by William Bowen
Pat “Toothbrush” Terrigan was a study in persistence. The stocky starter’s body tried to fail him time and time again through his career, but he kept coming back and mowing hitters down. With 19 documented injuries to his left arm alone, mixed in with injuries to his legs and back, Toothbrush truly loved the game and had to have the proverbial jersey ripped off of him in the end. Despite it all, he managed to fashion one of the greatest careers the game has ever seen.
In addition to his unflinching dedication to the game, Terrigan was a true New Yorker. Born on Long Island in Lake Grove, New York, his home stadium was in New York City for his entire career.
Terrigan debuted at the age of 18 for the Brooklyn Bluebirds in 1924. After a breakout campaign in 1927, Terrigan was the Bluebirds’ ace when he was on the field. He spent 16 years in Brooklyn. He made four All-Star teams, and he helped the team win the 1929 World Series, getting two complete-game victories in their five-game win over the St. Louis Explorers.
Terrigan posted his best season in 1931, winning 22 games, leading the league in innings pitched, and posting a 1.89 ERA. Like all the other great pitchers of his era, Terrigan had the misfortune of being overshadowed by Brock Rutherford, so he rarely led the league in anything, but his Bluebirds career wound up with almost 70 WAR to his name, posting a 145 ERA+ in 380 games for Brooklyn.
On June 12, 1935, Terrigan pitched the second perfect game in league history. (The first and to that point only perfect game was thrown by Cincinnati’s John Smith in 1880.) Facing the Gene Metcalf-led St. Louis Explorers, he struck out eight batters and threw just 98 pitches.
After a midseason trade to the New York Knickerbockers in 1940, he cemented his Hall of Fame case, winning the Royal Ricketts Award at the age of 36 in 1941 and helping the Knicks win a championship in five games. Though he continued to battle injuries, Toothbrush was part of the Knicks’ remarkable three-peat from 1943 to 1945, adding three World Series rings to his collection. Terrigan made four more All-Star appearances as a Knick, finishing with nearly 30 WAR for the team with a 158 ERA+.

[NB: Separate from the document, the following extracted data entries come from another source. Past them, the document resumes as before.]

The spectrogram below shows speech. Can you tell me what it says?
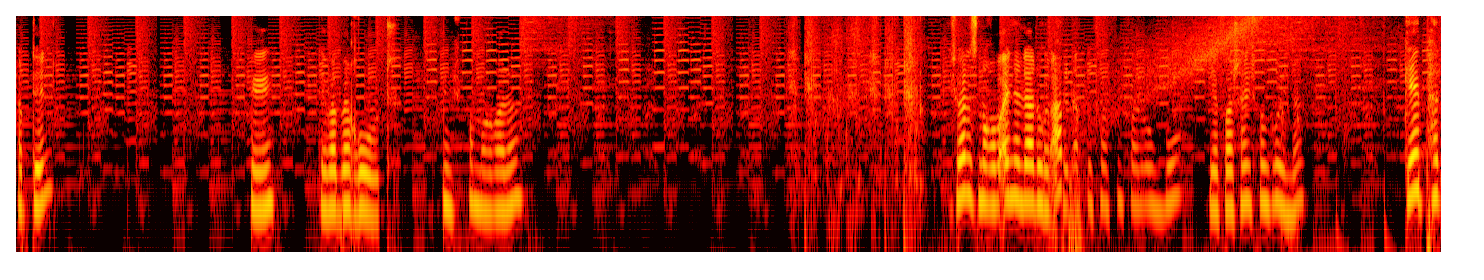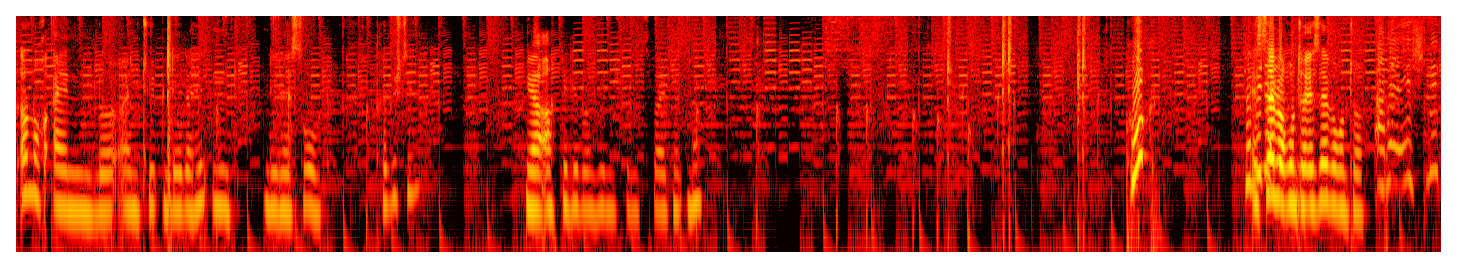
Hab den. Okay. Der war bei Rot. Ich komm mal gerade. Ich war das noch auf eine Ladung ab. abgeschossen von irgendwo. Ja, wahrscheinlich von Grün, ne? Gelb hat auch noch einen, einen Typen, der da hinten. Ne, der ist rot. Treffe ich den? Ja, achte lieber hier nicht für die zwei sind, ne? Guck! Er ist selber runter, er ist selber runter. Aber er schlägt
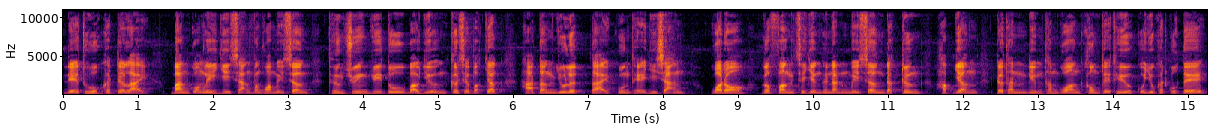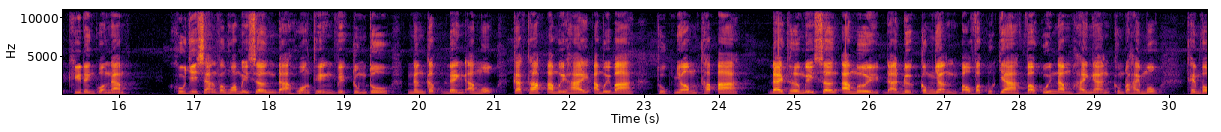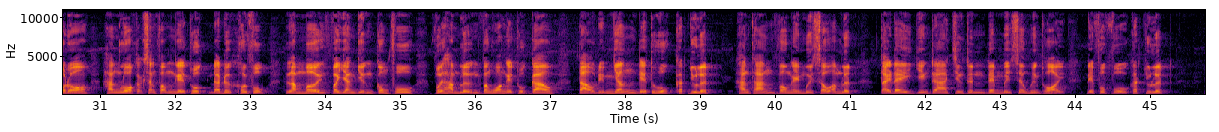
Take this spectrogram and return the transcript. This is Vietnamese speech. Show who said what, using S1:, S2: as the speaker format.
S1: Để thu hút khách trở lại, Ban Quản lý Di sản Văn hóa Mỹ Sơn thường xuyên duy tu bảo dưỡng cơ sở vật chất, hạ tầng du lịch tại quần thể di sản. Qua đó, góp phần xây dựng hình ảnh Mỹ Sơn đặc trưng, hấp dẫn, trở thành điểm tham quan không thể thiếu của du khách quốc tế khi đến Quảng Nam. Khu di sản văn hóa Mỹ Sơn đã hoàn thiện việc trùng tu, nâng cấp đền A1, các tháp A12, A13 thuộc nhóm tháp A. Đài thờ Mỹ Sơn A10 đã được công nhận bảo vật quốc gia vào cuối năm 2021. Thêm vào đó, hàng loạt các sản phẩm nghệ thuật đã được khôi phục, làm mới và dàn dựng công phu với hàm lượng văn hóa nghệ thuật cao, tạo điểm nhấn để thu hút khách du lịch. Hàng tháng vào ngày 16 âm lịch, tại đây diễn ra chương trình Đêm Mỹ Sơn huyền thoại để phục vụ khách du lịch.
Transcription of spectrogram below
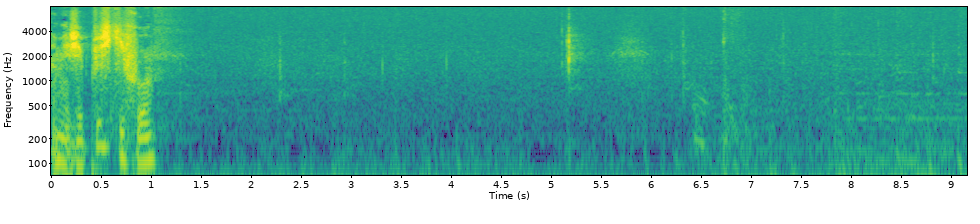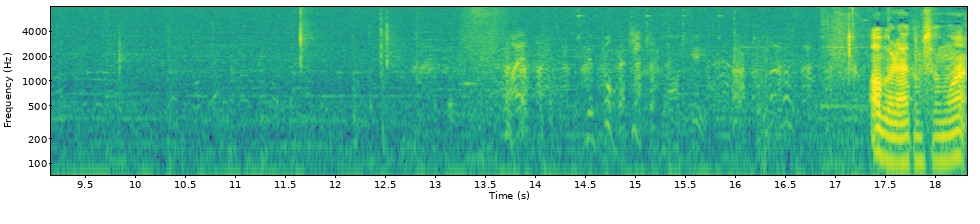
Ah mais j'ai plus qu'il faut. Oh bah là, comme ça au moins.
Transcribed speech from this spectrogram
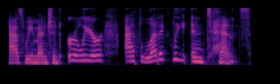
as we mentioned earlier, athletically intense.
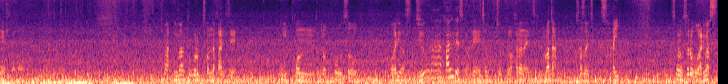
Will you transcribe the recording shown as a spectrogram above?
ねその。まあ今のところそんな感じで今度の放送終わります。17回ですかね。ちょちょっとわからないんですけどまた数えてください。そろそろ終わります。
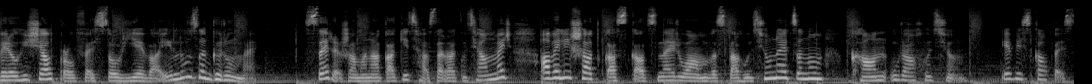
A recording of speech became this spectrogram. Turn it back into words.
Վերոհիշյալ պրոֆեսոր Եվա Իլուզը գրում է. Սերը ժամանակակից հասարակության մեջ ավելի շատ կասկածներ ու անվստահություն է ծնում, քան ուրախություն։ Եվ իսկապես,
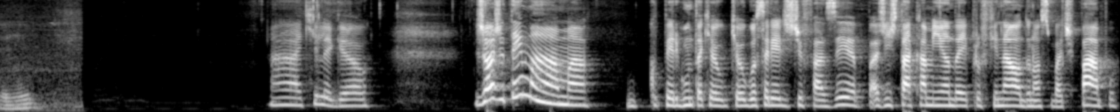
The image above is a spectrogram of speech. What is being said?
Uhum. Ah, que legal. Jorge, tem uma, uma pergunta que eu, que eu gostaria de te fazer. A gente está caminhando aí para o final do nosso bate-papo.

A torn flexor tendon ended his 1945 campaign after only three starts. Terrigan turned 40 in August and contemplated retirement. He had been in the league for 22 years, and despite only 10 complete seasons, he had a remarkable career. Toothbrush elected to give it one last go-round, and he was drafted to play in the AABC by the upstart New York Empires in the fourth round of the free-agent draft of 1946. Terrigan would remain in New York and help the newest team in the city open their ballpark. He made six starts for the Empires, going 3-1 with a 2.36 ERA, but the injury bug caught him once more. The end came on May 30th, 1946 for Toothbrush Terrigan, when he tore his UCL. His body had given out once more, and this time he would not attempt a comeback.
For his career, Terrigan won 130 more games than he lost, finishing with a 282-152 career record. Pitching in a hitters’ era, he posted a 2.79 ERA (good for a 148 ERA+), struck out over 2,137 batters, and accumulated just under 100.0 WAR (99.3). He won Player of the Week once and Pitcher of the Month four times. He made eight All-Star teams (1934-36, 1938, 1940-43), and he won the 1941 Royal Ricketts Award. He pitched the second perfect game in league history, and he played on five Championship teams (Brooklyn 1929, New York 1941 and 1943-45).